---------- DATASET ENTRIES

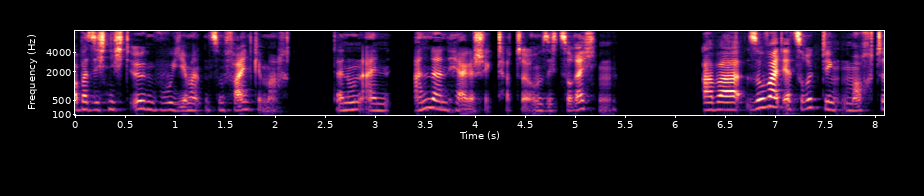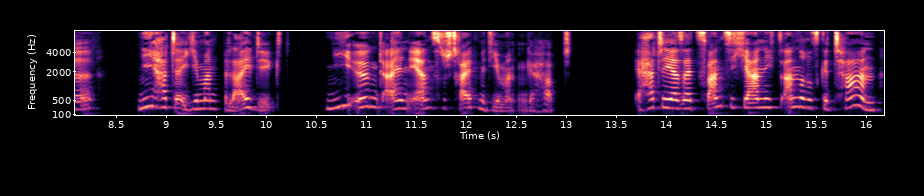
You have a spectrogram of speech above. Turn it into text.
ob er sich nicht irgendwo jemanden zum Feind gemacht, da nun einen anderen hergeschickt hatte, um sich zu rächen. Aber soweit er zurückdenken mochte, nie hatte er jemand beleidigt, nie irgendeinen ernsten Streit mit jemandem gehabt. Er hatte ja seit 20 Jahren nichts anderes getan,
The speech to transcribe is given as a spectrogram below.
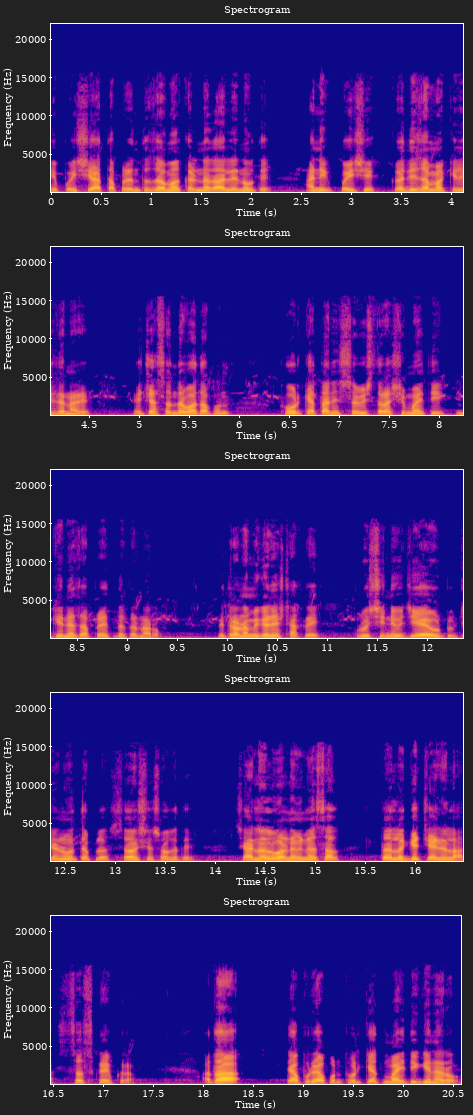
हे पैसे आतापर्यंत जमा करण्यात आले नव्हते आणि पैसे कधी जमा केले जाणार आहेत? याच्या संदर्भात आपण थोडक्यात आणि सविस्तर अशी माहिती घेण्याचा प्रयत्न करणार आहोत. मित्रांनो मी गणेश ठाकरे कृषी न्यूज या यूट्यूब चॅनलवरती आपलं सहर्ष स्वागत आहे. चॅनलवर नवीन असाल तर लगेच चॅनलला सबस्क्राईब करा. आता त्यापूर्वी आपण थोडक्यात माहिती घेणार आहोत.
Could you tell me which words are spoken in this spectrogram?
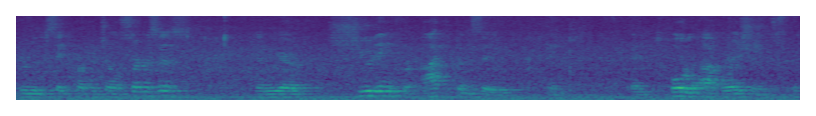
through the State Department of General Services, and we are shooting for occupancy and, and total operations in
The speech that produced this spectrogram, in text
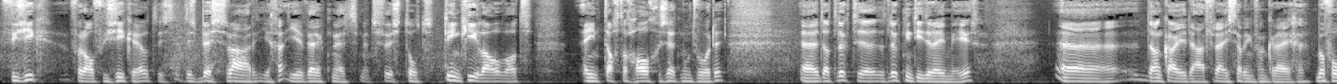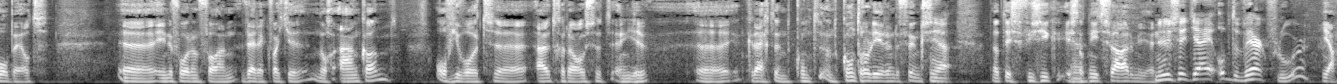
fysiek, vooral fysiek, hè, het, is, het is best zwaar. Je, je werkt met, met fus tot 10 kilo, wat 1,80 hoog gezet moet worden. dat, lukt, dat lukt niet iedereen meer. Uh, dan kan je daar vrijstelling van krijgen. Bijvoorbeeld uh, in de vorm van werk wat je nog aan kan. Of je wordt uh, uitgeroosterd en je krijgt een, cont een, controlerende functie. Ja. Dat is fysiek is ja. dat niet zwaar meer. Nu zit jij op de werkvloer. Ja.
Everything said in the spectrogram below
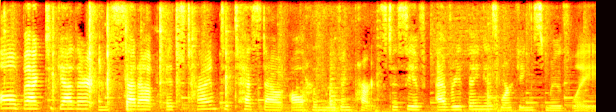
all back together and set up, it's time to test out all her moving parts to see if everything is working smoothly.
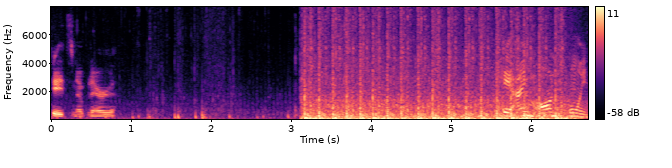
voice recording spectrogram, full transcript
Cade's an open area. Okay, I'm on point.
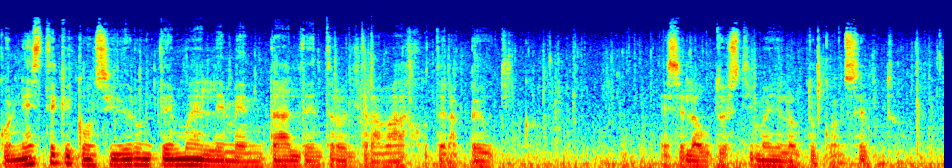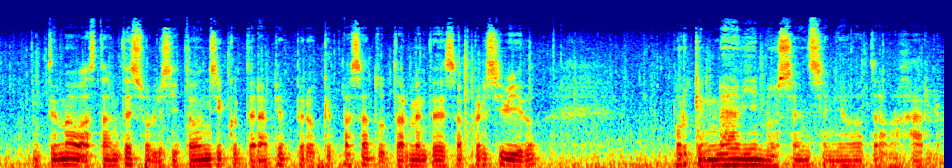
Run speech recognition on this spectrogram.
con este que considero un tema elemental dentro del trabajo terapéutico. Es el autoestima y el autoconcepto. Un tema bastante solicitado en psicoterapia, pero que pasa totalmente desapercibido porque nadie nos ha enseñado a trabajarlo.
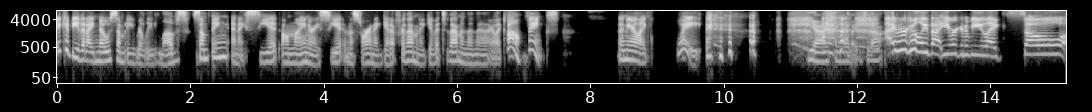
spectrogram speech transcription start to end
It could be that i know somebody really loves something and i see it online or i see it in the store and i get it for them and i give it to them and then they're like oh thanks. And you're like wait yeah, I can relate to that. I really thought you were going to be like so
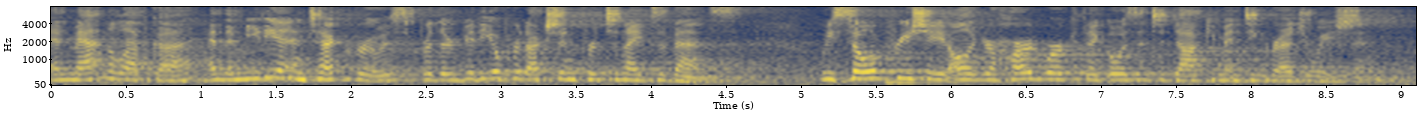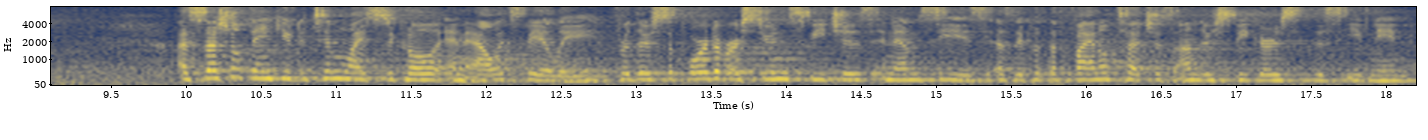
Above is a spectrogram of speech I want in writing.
and Matt Nalepka, and the media and tech crews for their video production for tonight's events. We so appreciate all of your hard work that goes into documenting graduation. A special thank you to Tim Leistico and Alex Bailey for their support of our student speeches and MCs as they put the final touches on their speakers this evening.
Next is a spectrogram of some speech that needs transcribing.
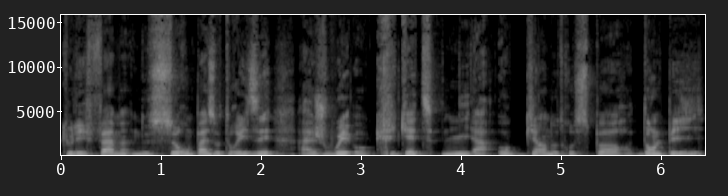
que les femmes ne seront pas autorisées à jouer au cricket ni à aucun autre sport dans le pays.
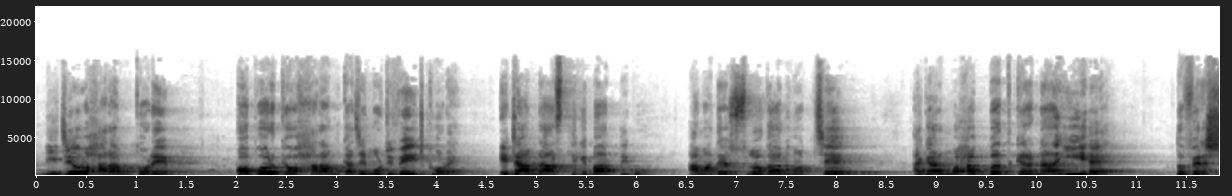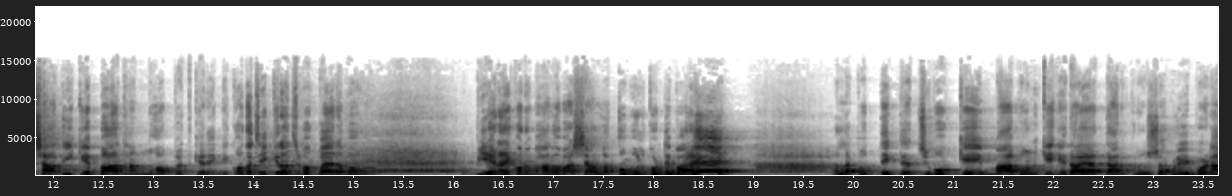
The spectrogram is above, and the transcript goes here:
নিজেও হারাম করে, অপরকেও হারাম কাজে মোটিভেট করে। এটা আমরা আজ থেকে বাদ দিব। আমাদের স্লোগান হচ্ছে अगर मोहब्बत करना ही है तो फिर शादी के बाद हम मोहब्बत करेंगे কথা ঠিক কিনা যুবক ভাইরা বলো বিয়ের আগে কোনো ভালোবাসা আল্লাহ কবুল করতে পারে আল্লাহ প্রত্যেকটা যুবককে মা বোনকে হেদায়াত দান করুন সকলেই পড়া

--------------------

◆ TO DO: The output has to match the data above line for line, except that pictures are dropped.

◆ TASK RESPONSE:
You have a spectrogram of speech above. Turn it into text.
ob er sich nicht irgendwo jemanden zum Feind gemacht, da nun einen anderen hergeschickt hatte, um sich zu rächen. Aber soweit er zurückdenken mochte, nie hatte er jemand beleidigt, nie irgendeinen ernsten Streit mit jemandem gehabt. Er hatte ja seit 20 Jahren nichts anderes getan,
The speech to transcribe is given as a spectrogram below.
हे पैसे आतापर्यंत जमा करण्यात आले नव्हते आणि पैसे कधी जमा केले जाणार आहेत? याच्या संदर्भात आपण थोडक्यात आणि सविस्तर अशी माहिती घेण्याचा प्रयत्न करणार आहोत. मित्रांनो मी गणेश ठाकरे कृषी न्यूज या यूट्यूब चॅनलवरती आपलं सहर्ष स्वागत आहे. चॅनलवर नवीन असाल तर लगेच चॅनलला सबस्क्राईब करा. आता त्यापूर्वी आपण थोडक्यात माहिती घेणार आहोत.
Could you tell me which words are spoken in this spectrogram?
through the State Department of General Services, and we are shooting for occupancy and, and total operations in
The speech that produced this spectrogram, in text
fysiek, vooral fysiek, hè, het, is, het is best zwaar. Je, je werkt met, met fus tot 10 kilo, wat 1,80 hoog gezet moet worden. dat, lukt, dat lukt niet iedereen meer. Uh, dan kan je daar vrijstelling van krijgen. Bijvoorbeeld uh, in de vorm van werk wat je nog aan kan. Of je wordt uh, uitgeroosterd en je krijgt een, cont een, controlerende functie. Ja. Dat is fysiek is ja. dat niet zwaar meer. Nu zit jij op de werkvloer. Ja.
Everything said in the spectrogram below
all back together and set up, it's time to test out all her moving parts to see if everything is working smoothly.
voice recording spectrogram, full transcript
Cade's an open area. Okay, I'm on point.
Run speech recognition on this spectrogram.
con este que considero un tema elemental dentro del trabajo terapéutico. Es el autoestima y el autoconcepto. Un tema bastante solicitado en psicoterapia, pero que pasa totalmente desapercibido porque nadie nos ha enseñado a trabajarlo.
spectrogram speech transcription start to end
It could be that i know somebody really loves something and i see it online or i see it in the store and i get it for them and i give it to them and then they're like oh thanks. And you're like wait yeah, I can relate to that. I really thought you were going to be like so
Above is a spectrogram of speech I want in writing.
and Matt Nalepka, and the media and tech crews for their video production for tonight's events. We so appreciate all of your hard work that goes into documenting graduation. A special thank you to Tim Leistico and Alex Bailey for their support of our student speeches and MCs as they put the final touches on their speakers this evening.
Next is a spectrogram of some speech that needs transcribing.
que les femmes ne seront pas autorisées à jouer au cricket ni à aucun autre sport dans le pays.
The spectrogram is above, and the transcript goes here:
নিজেও হারাম করে, অপরকেও হারাম কাজে মোটিভেট করে। এটা আমরা আজ থেকে বাদ দিব। আমাদের স্লোগান হচ্ছে अगर मोहब्बत करना ही है तो फिर शादी के बाद हम मोहब्बत करेंगे কথা ঠিক কিনা যুবক ভাইরা বলো বিয়ের আগে কোনো ভালোবাসা আল্লাহ কবুল করতে পারে আল্লাহ প্রত্যেকটা যুবককে মা বোনকে হেদায়াত দান করুন সকলেই পড়া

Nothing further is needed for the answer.